Cuomo's 'death penalty' remarks on failing schools draws reaction
The school year starts for school children in New York this week and next week. It comes amid concerns over low test scores for many of the state’s students, and harsh rhetoric from Governor Cuomo, saying he wants a “death penalty” option for dealing with failing schools.
Most of the state’s school children did not measure up in new tests administered last year. Only 31% passed the new math and English exams, according to the State Education Department. Numbers were higher in suburban schools and lower in urban and rural areas.
While education officials say scores will improve as they fully implement the new Common Core standards and teaching plans, many parents are jittery about whether their children will be adequately prepared for college and careers.
Governor Cuomo, perhaps sensing that, offered harsh words for schools that see only a small percentage of their students passing the new required tests.
Cuomo says now that test results are beginning to measure which schools are the weakest, something “dramatic” has to happen in order to turn the failing schools around.
“Whether it is a take over by the state, or mayoral control or take over by a charter school, there’s going to have to be a death penalty for failing schools, so to speak,” Cuomo said. “Where we say ‘the children come first, before the bureaucracy and if the school fails, the school has to end.’”
The governor says, though, that the state should not dictate policy, and that local communities should have a say in the future of the schools.

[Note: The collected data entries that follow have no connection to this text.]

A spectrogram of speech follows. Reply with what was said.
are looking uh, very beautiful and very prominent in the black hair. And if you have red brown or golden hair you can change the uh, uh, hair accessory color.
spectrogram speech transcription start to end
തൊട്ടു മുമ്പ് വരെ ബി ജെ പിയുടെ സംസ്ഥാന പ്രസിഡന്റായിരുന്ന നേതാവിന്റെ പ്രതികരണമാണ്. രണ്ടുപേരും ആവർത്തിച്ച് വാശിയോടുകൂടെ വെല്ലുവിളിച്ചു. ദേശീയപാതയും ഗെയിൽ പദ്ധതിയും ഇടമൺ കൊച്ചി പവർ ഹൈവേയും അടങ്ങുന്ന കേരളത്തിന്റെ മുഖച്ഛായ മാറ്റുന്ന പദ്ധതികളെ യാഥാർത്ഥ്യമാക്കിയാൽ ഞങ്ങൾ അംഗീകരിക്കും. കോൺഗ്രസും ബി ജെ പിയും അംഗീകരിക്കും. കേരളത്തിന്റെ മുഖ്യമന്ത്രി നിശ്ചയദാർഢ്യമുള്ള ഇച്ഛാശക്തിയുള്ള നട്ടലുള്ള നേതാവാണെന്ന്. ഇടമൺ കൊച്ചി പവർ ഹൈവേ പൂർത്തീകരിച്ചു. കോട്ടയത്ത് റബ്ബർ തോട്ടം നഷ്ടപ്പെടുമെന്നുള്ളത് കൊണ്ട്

“I don’t want Albany to sit there and tell communities how to run their schools,” said Cuomo. “But I do feel comfortable sitting in Albany and saying failing schools is not an option, and we’re not going to allow another generation of children be failed by a failing bureaucracy.”
Overall, Cuomo says, he thinks it’s a sign of “progress” that the poorest performing students and schools have now been identified.

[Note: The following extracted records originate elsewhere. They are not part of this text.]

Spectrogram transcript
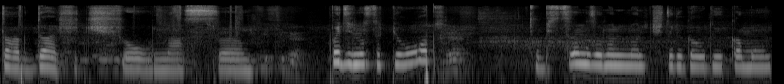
Так, дальше, что у нас? P90 Pilot. Бесценно за 0,04 голды, come on.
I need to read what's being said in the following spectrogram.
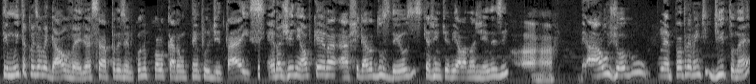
Tem muita coisa legal, velho. Essa, por exemplo, quando colocaram o Templo de Tais, era genial porque era a chegada dos deuses que a gente via lá na Gênese Aham. ao jogo é, propriamente dito, né?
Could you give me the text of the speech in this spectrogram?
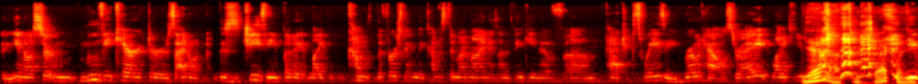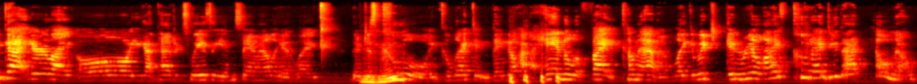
you know certain movie characters. I don't. This is cheesy, but it like comes. The first thing that comes to my mind is I'm thinking of um, Patrick Swayze, Roadhouse, right? Like you. Yeah, exactly. You got your like, oh, you got Patrick Swayze and Sam Elliott, like they're just mm-hmm. cool and collected and they know how to handle a fight, come at them. Like, which in real life, could I do that? Hell no.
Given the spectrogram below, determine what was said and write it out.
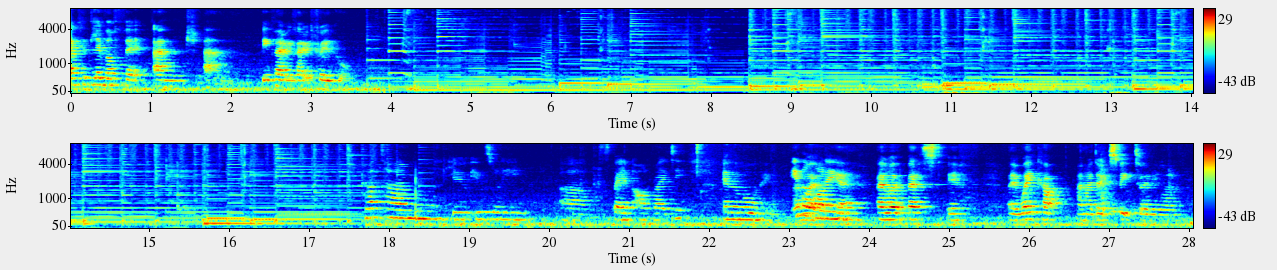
I could live off it and um, be very very frugal. Usually uh, spend on writing? In the morning. In I the work- morning? Yeah, I work best if I wake up and I don't speak to anyone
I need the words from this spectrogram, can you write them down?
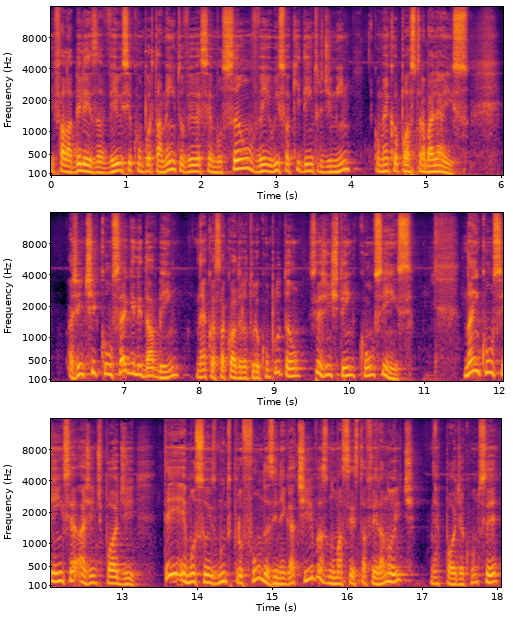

The governor made his remarks at the start of the long Labor Day weekend. And he offered no bills or policy proposals to go with his remarks.

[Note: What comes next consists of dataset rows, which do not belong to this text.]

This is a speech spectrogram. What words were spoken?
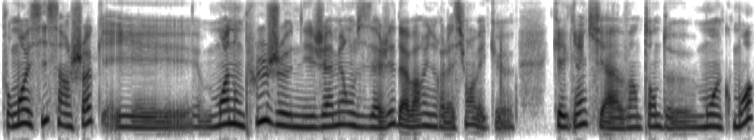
Pour moi aussi, c'est un choc et moi non plus, je n'ai jamais envisagé d'avoir une relation avec euh, quelqu'un qui a 20 ans de moins que moi.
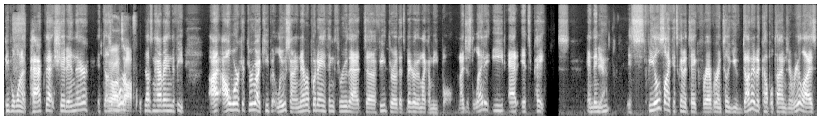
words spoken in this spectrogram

It was several days before those in the education community began reacting.
The teacher’s unions expressed dismay at what they said were the governor’s “inflammatory” choice of words, and said it “demonstrated disrespect” to educators, students and their parents, especially to “vulnerable” children from disadvantaged backgrounds. New York State United Teachers and the American Federation of Teachers said in a statement that the schools should be “fixed,” not closed.
Billy Easton is with the school funding advocacy group Alliance for Quality Education, which also works with the teacher’s unions. He says he also finds the governor’s phrasing troubling.
“It’s a bad image, and it’s just the wrong approach,” said Easton. “It was very disturbing.”
Easton says his group agrees with the governor that failing schools are unacceptable, but he says the alternatives that the governor suggested, state takeover, mayoral takeover or conversion to a charter school, are strategies that have not worked well in the past. Instead, he says, schools should implement programs that have been successful and that the governor himself has endorsed in the past.
“Make sure kids have full day pre-K, a longer school day and school year, a high quality curriculum,” said Easton.
Alliance for Quality Education supports implementation of a 2006 court ruling that said the state needs to spend billions of dollars more per year on school aid, in order to provide every child with the “sound, basic” education required in the state’s constitution. Easton says his group does not oppose having strings attached to that money, like meeting performance standards.
“We would be all for the state saying, ‘we’re not just going to give the money, we’re going to make sure it’s spent well,” he said.
Cuomo, though, has consistently said that more money is not the answer, and he’s concerned about “the taxpayers of this state.”
“One of the reasons that our taxes are so high, we spend more money on education than any other state,” said Cuomo. “The schools, theoretically, should be some of the best in the country.”
Cuomo expects the issue of how to deal with failing schools to be a major concern issue in next legislative session. He says he may ask lawmakers for a new law to give the state more power to close the schools or make changes.